10:10 Numbers in Russia rising fast

The number of new coronavirus infections in Russia has reached a new record. According to the authorities' announcement on Saturday, 9623 new cases were added in 24 hours - more than ever before. This means that there are now more than 124,000 confirmed infections nationwide. So far 1222 people have died as a result of the coronavirus infection.

For days, the number of infections in the world's geographically largest country has been rising rapidly - despite curfews to prevent the pathogen from spreading further. According to statistics from the American Johns Hopkins University, Russia now ranks seventh in the world in terms of the number of cases of infection. Moscow, a metropolis of millions, has been hit the hardest. Around 62,600 infections are currently registered there.

09:17 Eurostar train line introduces compulsory masks

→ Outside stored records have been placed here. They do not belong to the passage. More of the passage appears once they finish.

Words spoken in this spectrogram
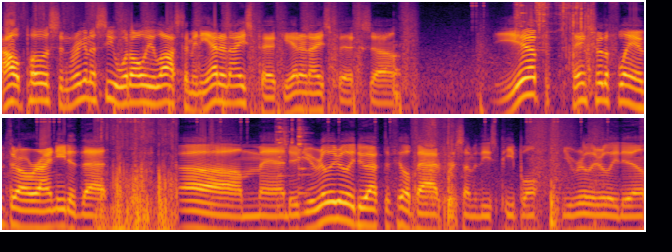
outpost, and we're going to see what all he lost. I mean, he had an ice pick. He had an ice pick, so... Yep. Thanks for the flamethrower. I needed that. Oh, man, dude. You really, really do have to feel bad for some of these people. You really, really do.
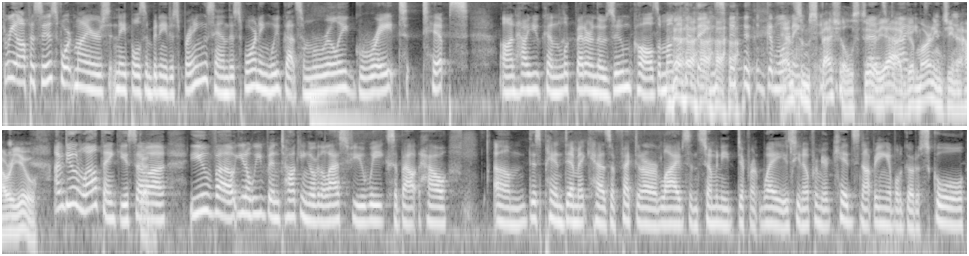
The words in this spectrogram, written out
Three offices Fort Myers, Naples, and Bonita Springs. And this morning we've got some really great tips on how you can look better in those Zoom calls, among other things. Good morning. And some specials too. That's yeah. right. Good morning, Gina. How are you? I'm doing well, thank you. So, uh, you've, uh, you know, we've been talking over the last few weeks about how um, this pandemic has affected our lives in so many different ways. You know, from your kids not being able to go to school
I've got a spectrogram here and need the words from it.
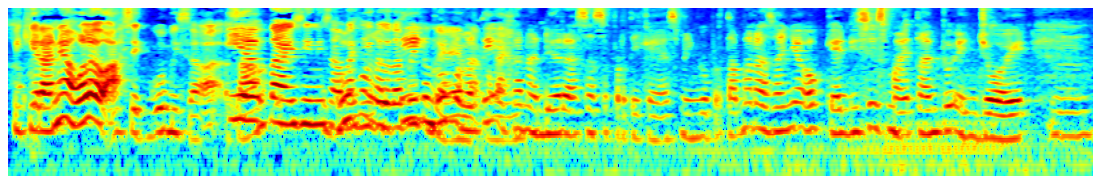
pikirannya awalnya oh, asik gue bisa Iya, santai sini santai situ mengerti, tapi itu gue mengerti men. akan ada rasa seperti kayak seminggu pertama rasanya oke this is my time to enjoy Mm.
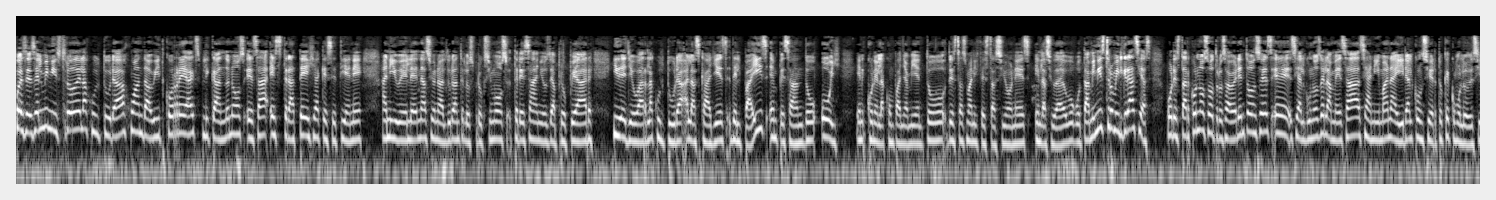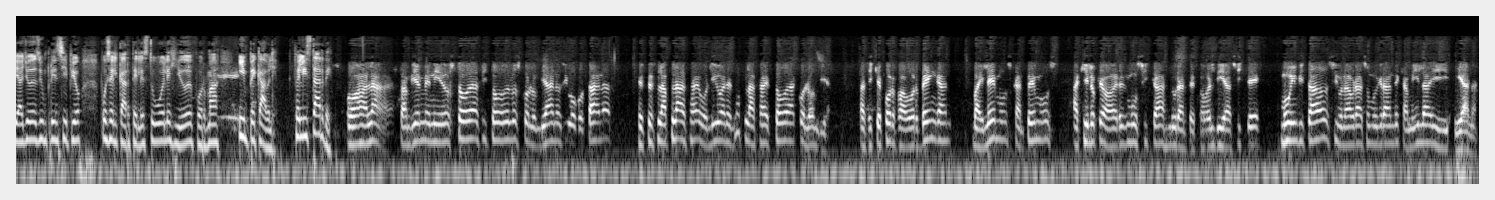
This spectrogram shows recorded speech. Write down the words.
Pues es el ministro de la Cultura, Juan David Correa, explicándonos esa estrategia que se tiene a nivel nacional durante los próximos tres años de apropiar y de llevar la cultura a las calles del país, empezando hoy con el acompañamiento de estas manifestaciones en la ciudad de Bogotá. Ministro, mil gracias por estar con nosotros. A ver entonces eh, si algunos de la mesa se animan a ir al concierto que, como lo decía yo desde un principio, pues el cartel estuvo elegido de forma impecable. Feliz tarde. Ojalá, están bienvenidos todas y todos los colombianos y bogotanas. Esta es la plaza de Bolívar, es la plaza de toda Colombia. Así que por favor vengan, bailemos, cantemos. Aquí lo que va a haber es música durante todo el día. Así que muy invitados y un abrazo muy grande Camila y, y Ana.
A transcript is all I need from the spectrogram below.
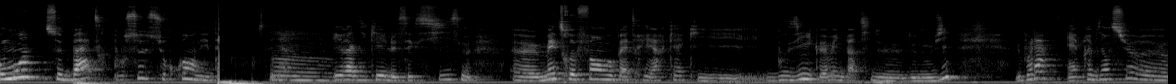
au moins se battre pour ce sur quoi on est d'accord. C'est-à-dire hmm. éradiquer le sexisme, euh, mettre fin au patriarcat qui bousille quand même une partie de, nos vies. Voilà. Et après, bien sûr, euh,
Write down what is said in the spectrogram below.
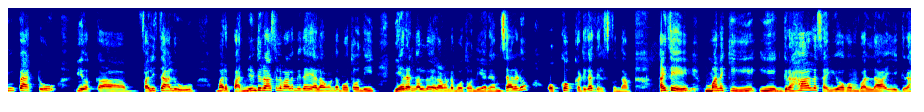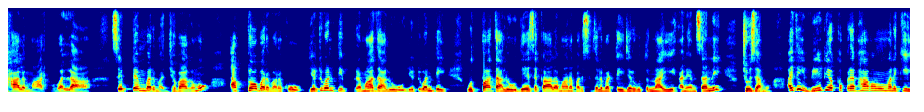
ఇంపాక్టు ఈ యొక్క ఫలితాలు మరి పన్నెండు రాసుల వాళ్ళ మీద ఎలా ఉండబోతోంది? ఏ రంగంలో ఎలా ఉండబోతోంది? అనే అంశాలను ఒక్కొక్కటిగా తెలుసుకుందాం. అయితే మనకి ఈ గ్రహాల సంయోగం వల్ల ఈ గ్రహాల మార్పు వల్ల సెప్టెంబర్ మధ్య భాగము అక్టోబర్ వరకు ఎటువంటి ప్రమాదాలు ఎటువంటి ఉత్పాతాలు దేశ కాలమాన పరిస్థితులు బట్టి జరుగుతున్నాయి అనే అంశాన్ని చూసాము అయితే వీటి యొక్క ప్రభావం మనకి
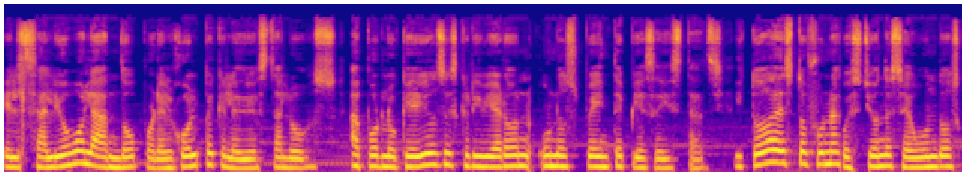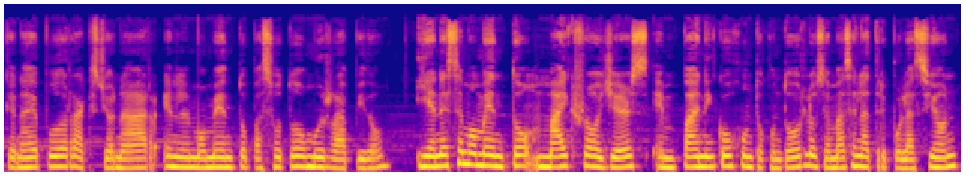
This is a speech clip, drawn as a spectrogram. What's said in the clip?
Él salió volando por el golpe que le dio esta luz, a por lo que ellos describieron unos 20 pies de distancia. Y todo esto fue una cuestión de segundos que nadie pudo reaccionar en el momento, pasó todo muy rápido. Y en ese momento Mike Rogers, en pánico junto con todos los demás en la tripulación,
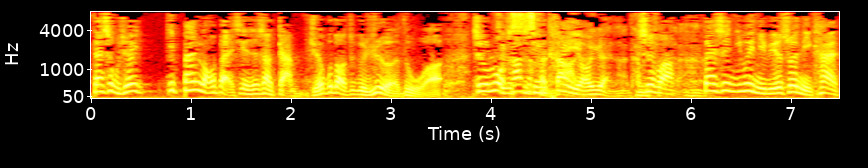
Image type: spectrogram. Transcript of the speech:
但是我觉得一般老百姓身上感觉不到这个热度啊，这个落差是很大太遥远了他们是吧？嗯？但是因为你比如说，你看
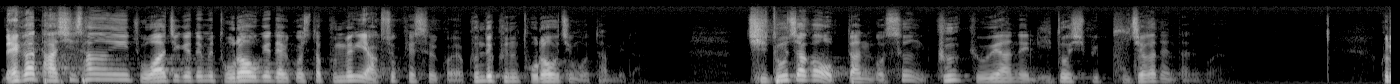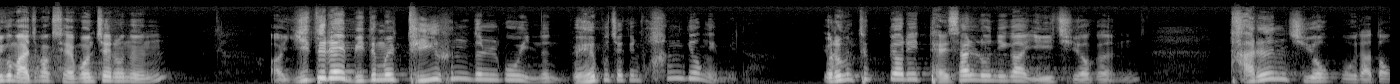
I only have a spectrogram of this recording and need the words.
내가 다시 상황이 좋아지게 되면 돌아오게 될 것이다 분명히 약속했을 거예요. 근데 그는 돌아오지 못합니다. 지도자가 없다는 것은 그 교회 안에 리더십이 부재가 된다는 거예요. 그리고 마지막 세 번째로는 어, 이들의 믿음을 뒤흔들고 있는 외부적인 환경입니다. 여러분 특별히 데살로니가 이 지역은 다른 지역보다도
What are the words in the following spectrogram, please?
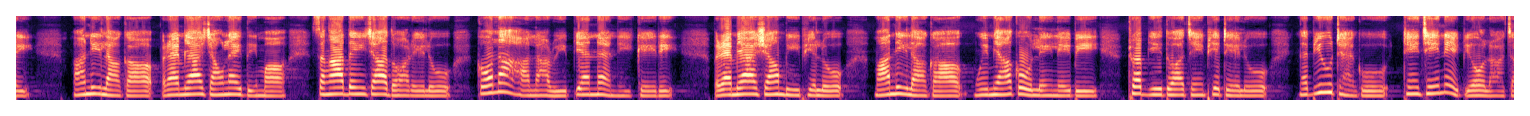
တယ်မာနီလာကဗရန်များရောင်းလိုက်သည်မှာ15သိန်းရသွားတယ်လို့ကောလာဟာလာတွေပြန့်နှံ့နေခဲ့တယ်။ ဗရန်များရောင်းပြီးဖြစ်လို့မာနီလာကငွေများကိုလိမ်လေးပြီးထွက်ပြေးသွားခြင်းဖြစ်တယ်လို့ငပြူထံကိုထင်ချင်းနဲ့ပြောလာကြ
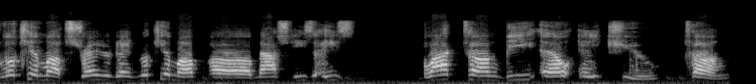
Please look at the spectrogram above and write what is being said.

Passengers on Eurostar trains between Paris, Brussels, and London will be required to wear a mouth and nose mask beginning Monday due to the coronavirus pandemic. "From May 4, passengers will be required to wear a face mask or face cover at our stations and on board, as required by French and Belgian government regulations," the company announced on Saturday.

Failure to comply with the mask requirement could result in expulsion from the train and fines from the French and Belgian authorities, Eurostar continued. The high-speed trains connecting Paris and Brussels to the British capital London are running much less frequently than during normal times because of the coronavirus pandemic.

Unlike in France and Belgium, the UK does not require masks on public transport. However, Prime Minister Boris Johnson hinted this week that he considers such a requirement "useful" once the first easing of coronavirus restrictions come into force.

09:15 Czechia considers opening its borders in July

The Czech government is considering reopening the country's borders in July. According to the CTK news agency, Foreign Minister Tomas Petricek said that talks on this matter with Austria and Slovakia were well advanced, but those with Poland were complicated. "I would like to open the borders with Germany, Austria, Poland, and Slovakia in July."

If the situation in the fight against the coronavirus epidemic continues to develop positively, the borders could be opened earlier. In mid-March, the Czech government imposed an exit ban on its own citizens as a protective measure against the spread of the coronavirus, but lifted it again at the end of April. After returning from abroad, Czechs must now undergo a coronavirus test.

Border controls are currently planned to remain in place until May 14. According to the Ministry of Health on Saturday, the Czech Republic has 7750 confirmed coronavirus cases and 245 deaths.

08:53 Spahn asks Ethics Council to state its position on immunity cards

According to a newspaper report, Health Minister Jens Spahn has asked the German Ethics Council for a statement on the planned corona immunity card. As reported by the newspaper "Bild am Sonntag", Spahn wrote to the Ethics Council that it is "a matter of concern to him that ethical aspects are given sufficient consideration in implementing the regulation".

The ethics experts were therefore asked to give an assessment of "how and in what context the proof of immunity should be used," the newspaper quoted from the minister's letter. The introduction of an immunity card is part of another Corona law, which will be debated in parliament next week. If it can be scientifically proven that a person who has recovered from a corona virusinfection has immunity and cannot infect anyone else, the persons concerned should be able to have this immunity certified - similar to a vaccination certificate.

The German Ethics Council discusses central ethical questions and issues regular statements. It has 26 members, half of whom are appointed by the parliament and half by the federal government. Among them are several scientists from different fields.

08:00 Here's what happened last night

  • Saxony-Anhalt relaxes social distancing measures
  • 162.496 infections in Germany
  • Merkel: The vaccine has to be available for everyone
  • Spain relaxes curfew after 48 days